In a world where being openly Jewish is less fraught — or at least more protected — does Superman’s parallel of a private cultural life and public-facing professional one apply to Jews today?
Definitely. It is hard to imagine a time in America — or any country other than Israel — where Jews won’t have to face the dissonance of presentation that Superman so clearly signifies. And beyond the Jews, his predicament speaks to other minorities, to immigrants — to anyone, in fact, who feels the need to hide some of themselves away.
It’s precisely because this dynamic has spoken to so many that Bendis’s plans for Superman are an urgent and welcome evolution. Rather than losing something in the central dualism of Superman, we will gain stories of acceptance, pride, truth and the pitfalls of coming out to the world. No longer will Superman be a closeted Kryptonian, but, in Bendis’s words, “the best version of himself.”
The second major shakeup in comics with large Jewish implications is still hearsay, but is already stirring up strong feelings. Recently, there have been whispers that X-Men villain Magneto, a Holocaust survivor whose persecution informed his views on mutant separatism, might be recast as a black man in upcoming films.
The Times of Israel ran an op-ed by Thomas Brown wondering “ Would a race change for Marvel’s Jewish Magneto be anti-Semitic?” His conclusion was, essentially, “No, but…”
Brown writes of Magneto: “His identity as a survivor of the greatest genocide in modern history became inseparable from his identity as a Mutant and informed his violent crusade against the persecution of Mutants.”
(Of course, Magneto could also be black and harbor similar feelings, and many believe that the character, whose Jewish roots were a later development - as Brown admits - was modeled off of Malcolm X.)
After suggesting that Magneto might be Jewish and black or a survivor of a more recent genocide somewhere else in the world, Brown argues that the casting of a non-Jewish Magneto, while well-meaning and something he’d welcome, sends the wrong message in regard to representation.
“Are we really saying that Jews are not marginalized?” Brown asks, in a string of rhetoricals at home with Shylock’s most famous speech. “Not subject to persecution? Not a minority in every sense of the word?

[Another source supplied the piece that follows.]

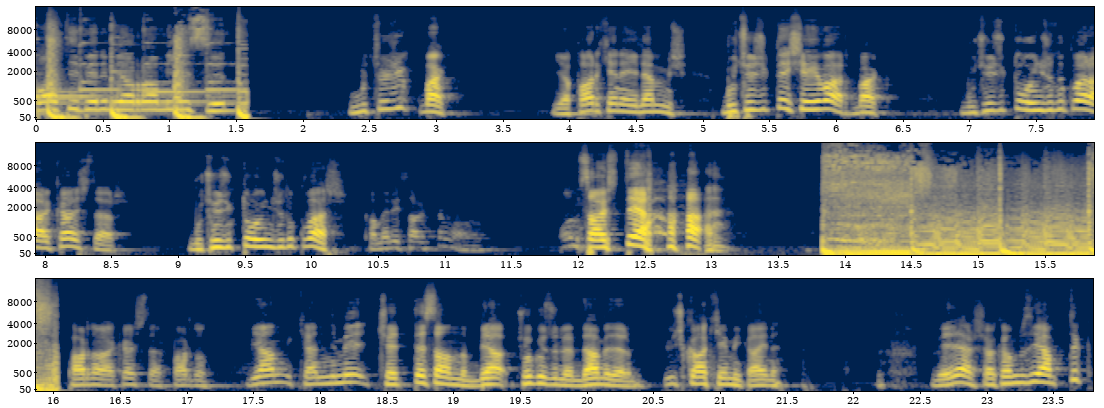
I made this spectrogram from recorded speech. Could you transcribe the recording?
Fatih benim yarramı yesin. Bu çocuk bak yaparken eğlenmiş. Bu çocukta şey var bak. Bu çocukta oyunculuk var arkadaşlar. Bu çocukta oyunculuk var. Kamerayı sağ üstte mi alalım? Oğlum sağ üstte ya. pardon arkadaşlar pardon. Bir an kendimi chatte sandım. Bir an, çok özür dilerim devam ederim. 3K kemik aynen. Beyler şakamızı yaptık.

Have Jews really just become white people, with all the attendant ‘privilege?’ In the race to represent oppressed or culturally invisible people in the most visible and popular forms of mass media are we erasing the very real struggle, historical and contemporary, of one of the most discriminated ethnic/religious groups in the world.”
Given that plans for Magneto’s casting have not been verified, any motives that might be ascribed to Marvel Studios are speculative. Accordingly, Brown’s thesis falls at times into straw man territory, but it does give us something to consider: To what extent can Jews still claim these characters and stories as proprietary?
Myths, legends and fables, while all originating with a specific culture, eventually belong to the world. The Greek pantheon is taught in American middle schools. Faith leaders of three major religions convey stories from the Hebrew Bible at their pulpits. There are translations of “The Wizard of Oz” in countless languages, including the “universal” tongue of Esperanto. And now, with Marvel films shattering box office records both domestically and abroad, it is small-minded to be so defensive of origins.
It should, instead, come as a source of tremendous pride that less than a century into the form’s creation, superhero comics have become a part of a global mythology. They are a format to be re-imagined, reworked and re-calibrated to a moment in time, probed for new truths and challenged on their essential premises. What could be more Jewish than that kind of Talmudic rethinking?
The urge to change the understanding of Jewish comic canon is not a threat. Rather, it’s a sign that we have made ourselves understood.
PJ Grisar is the Forward’s culture fellow. He can be reached at Grisar@Forward.com.